RECORDS FOR THE EXERCISE Block Start

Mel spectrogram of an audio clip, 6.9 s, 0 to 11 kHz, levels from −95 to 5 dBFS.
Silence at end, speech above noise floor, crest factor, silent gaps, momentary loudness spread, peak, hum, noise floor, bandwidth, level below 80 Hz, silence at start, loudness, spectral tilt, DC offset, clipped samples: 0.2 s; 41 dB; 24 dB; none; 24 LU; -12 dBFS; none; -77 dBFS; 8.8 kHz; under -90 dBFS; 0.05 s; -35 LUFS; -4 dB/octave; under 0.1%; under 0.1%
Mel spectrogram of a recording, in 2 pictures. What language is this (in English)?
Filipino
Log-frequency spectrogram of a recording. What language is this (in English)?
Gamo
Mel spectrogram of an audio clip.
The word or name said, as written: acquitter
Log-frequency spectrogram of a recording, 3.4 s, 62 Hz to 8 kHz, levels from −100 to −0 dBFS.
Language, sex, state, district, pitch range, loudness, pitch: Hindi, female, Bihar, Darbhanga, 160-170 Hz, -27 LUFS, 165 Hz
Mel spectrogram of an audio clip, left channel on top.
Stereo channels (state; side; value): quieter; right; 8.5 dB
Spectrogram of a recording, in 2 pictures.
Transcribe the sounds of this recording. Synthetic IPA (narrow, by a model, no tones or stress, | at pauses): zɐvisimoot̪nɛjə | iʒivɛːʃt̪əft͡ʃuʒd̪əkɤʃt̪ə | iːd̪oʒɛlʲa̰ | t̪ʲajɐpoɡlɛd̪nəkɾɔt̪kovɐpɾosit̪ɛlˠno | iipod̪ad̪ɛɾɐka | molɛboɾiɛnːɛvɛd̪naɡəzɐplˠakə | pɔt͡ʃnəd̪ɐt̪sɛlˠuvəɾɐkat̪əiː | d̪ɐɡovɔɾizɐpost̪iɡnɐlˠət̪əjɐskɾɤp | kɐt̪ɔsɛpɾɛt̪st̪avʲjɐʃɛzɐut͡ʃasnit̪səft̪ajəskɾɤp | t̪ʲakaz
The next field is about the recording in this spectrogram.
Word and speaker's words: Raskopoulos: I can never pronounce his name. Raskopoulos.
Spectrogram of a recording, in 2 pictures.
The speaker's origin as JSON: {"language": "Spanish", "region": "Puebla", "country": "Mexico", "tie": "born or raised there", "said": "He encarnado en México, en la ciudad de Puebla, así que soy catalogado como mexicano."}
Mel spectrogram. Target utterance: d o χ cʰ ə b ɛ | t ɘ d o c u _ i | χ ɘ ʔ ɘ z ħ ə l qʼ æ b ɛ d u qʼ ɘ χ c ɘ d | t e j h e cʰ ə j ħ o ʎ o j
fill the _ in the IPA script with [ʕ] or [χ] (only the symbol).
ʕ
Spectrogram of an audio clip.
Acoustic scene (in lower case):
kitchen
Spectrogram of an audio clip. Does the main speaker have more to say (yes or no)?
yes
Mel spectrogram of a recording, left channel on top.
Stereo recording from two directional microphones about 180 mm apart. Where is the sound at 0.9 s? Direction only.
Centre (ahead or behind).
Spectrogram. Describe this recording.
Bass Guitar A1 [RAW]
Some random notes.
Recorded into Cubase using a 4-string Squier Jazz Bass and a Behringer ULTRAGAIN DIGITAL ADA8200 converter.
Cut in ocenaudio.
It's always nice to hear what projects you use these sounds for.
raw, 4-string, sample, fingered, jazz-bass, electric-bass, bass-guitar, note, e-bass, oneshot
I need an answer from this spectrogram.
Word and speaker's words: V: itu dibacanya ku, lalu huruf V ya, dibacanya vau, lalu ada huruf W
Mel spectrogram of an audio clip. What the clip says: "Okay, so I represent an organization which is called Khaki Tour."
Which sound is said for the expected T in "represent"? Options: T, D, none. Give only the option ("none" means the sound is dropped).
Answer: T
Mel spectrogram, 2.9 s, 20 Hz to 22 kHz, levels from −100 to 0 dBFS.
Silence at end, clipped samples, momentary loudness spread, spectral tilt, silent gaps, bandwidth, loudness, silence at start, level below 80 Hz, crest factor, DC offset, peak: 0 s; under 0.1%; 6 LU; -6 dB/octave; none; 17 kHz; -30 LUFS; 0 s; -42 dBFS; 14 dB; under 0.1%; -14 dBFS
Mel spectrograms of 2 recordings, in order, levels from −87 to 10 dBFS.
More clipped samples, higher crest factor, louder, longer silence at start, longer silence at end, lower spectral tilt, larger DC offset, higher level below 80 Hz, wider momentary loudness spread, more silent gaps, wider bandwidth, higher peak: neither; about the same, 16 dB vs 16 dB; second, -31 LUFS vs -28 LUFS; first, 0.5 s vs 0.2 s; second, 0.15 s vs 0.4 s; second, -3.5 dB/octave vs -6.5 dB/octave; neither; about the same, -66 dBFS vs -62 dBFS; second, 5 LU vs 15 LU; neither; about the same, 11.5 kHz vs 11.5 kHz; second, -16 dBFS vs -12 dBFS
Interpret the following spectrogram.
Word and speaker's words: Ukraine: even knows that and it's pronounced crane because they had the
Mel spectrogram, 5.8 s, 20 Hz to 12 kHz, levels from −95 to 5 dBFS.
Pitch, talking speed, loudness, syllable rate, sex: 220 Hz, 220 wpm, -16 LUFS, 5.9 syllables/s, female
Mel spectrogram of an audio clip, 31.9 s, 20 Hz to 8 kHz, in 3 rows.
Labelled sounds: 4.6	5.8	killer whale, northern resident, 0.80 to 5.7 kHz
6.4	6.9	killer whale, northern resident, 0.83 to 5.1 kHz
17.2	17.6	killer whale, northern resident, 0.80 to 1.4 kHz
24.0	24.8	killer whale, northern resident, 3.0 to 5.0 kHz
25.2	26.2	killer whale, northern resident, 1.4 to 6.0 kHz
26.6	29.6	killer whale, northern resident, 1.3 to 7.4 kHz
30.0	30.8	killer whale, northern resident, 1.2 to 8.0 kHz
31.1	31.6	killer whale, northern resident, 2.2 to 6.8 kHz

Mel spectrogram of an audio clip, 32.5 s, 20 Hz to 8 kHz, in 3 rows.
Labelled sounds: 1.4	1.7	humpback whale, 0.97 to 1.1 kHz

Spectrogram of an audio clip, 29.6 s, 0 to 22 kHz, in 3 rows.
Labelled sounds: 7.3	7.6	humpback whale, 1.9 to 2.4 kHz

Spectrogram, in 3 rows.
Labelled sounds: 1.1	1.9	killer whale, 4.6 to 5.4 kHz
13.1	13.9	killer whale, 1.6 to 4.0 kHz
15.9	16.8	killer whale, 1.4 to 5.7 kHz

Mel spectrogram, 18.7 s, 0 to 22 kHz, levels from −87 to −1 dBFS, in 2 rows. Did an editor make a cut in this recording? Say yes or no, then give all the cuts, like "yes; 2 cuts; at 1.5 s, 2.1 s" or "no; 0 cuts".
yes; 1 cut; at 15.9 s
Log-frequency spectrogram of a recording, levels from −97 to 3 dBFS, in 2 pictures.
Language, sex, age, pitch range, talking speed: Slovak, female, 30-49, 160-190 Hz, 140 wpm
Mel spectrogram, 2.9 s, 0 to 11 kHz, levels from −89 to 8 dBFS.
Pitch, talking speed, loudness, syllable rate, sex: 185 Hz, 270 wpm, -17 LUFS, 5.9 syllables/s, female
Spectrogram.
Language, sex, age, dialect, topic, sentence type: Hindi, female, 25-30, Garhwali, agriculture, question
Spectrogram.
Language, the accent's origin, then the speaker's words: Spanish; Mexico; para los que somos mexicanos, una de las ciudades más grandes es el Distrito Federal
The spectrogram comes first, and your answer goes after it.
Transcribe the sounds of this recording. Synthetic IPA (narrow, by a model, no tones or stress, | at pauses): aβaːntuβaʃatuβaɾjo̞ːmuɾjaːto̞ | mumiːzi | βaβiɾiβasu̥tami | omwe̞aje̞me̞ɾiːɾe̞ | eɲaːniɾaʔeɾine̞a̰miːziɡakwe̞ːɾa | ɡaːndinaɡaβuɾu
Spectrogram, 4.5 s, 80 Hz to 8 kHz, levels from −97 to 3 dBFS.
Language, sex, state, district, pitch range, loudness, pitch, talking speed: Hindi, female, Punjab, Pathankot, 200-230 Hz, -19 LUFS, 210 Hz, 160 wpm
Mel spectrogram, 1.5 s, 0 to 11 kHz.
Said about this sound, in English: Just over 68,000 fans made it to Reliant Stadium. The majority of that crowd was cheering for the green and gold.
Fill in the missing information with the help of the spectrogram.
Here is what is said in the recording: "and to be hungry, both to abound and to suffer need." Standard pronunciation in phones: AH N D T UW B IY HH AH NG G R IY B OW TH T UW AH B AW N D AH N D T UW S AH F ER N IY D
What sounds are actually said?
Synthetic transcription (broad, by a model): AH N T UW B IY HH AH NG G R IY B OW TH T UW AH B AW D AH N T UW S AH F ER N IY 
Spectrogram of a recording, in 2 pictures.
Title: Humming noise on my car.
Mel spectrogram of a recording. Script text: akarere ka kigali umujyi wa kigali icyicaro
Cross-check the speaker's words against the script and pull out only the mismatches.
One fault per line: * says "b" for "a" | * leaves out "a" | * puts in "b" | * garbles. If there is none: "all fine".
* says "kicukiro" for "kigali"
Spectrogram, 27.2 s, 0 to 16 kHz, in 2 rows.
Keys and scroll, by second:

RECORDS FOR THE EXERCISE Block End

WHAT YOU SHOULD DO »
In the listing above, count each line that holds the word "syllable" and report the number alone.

TASK RESPONSE »
2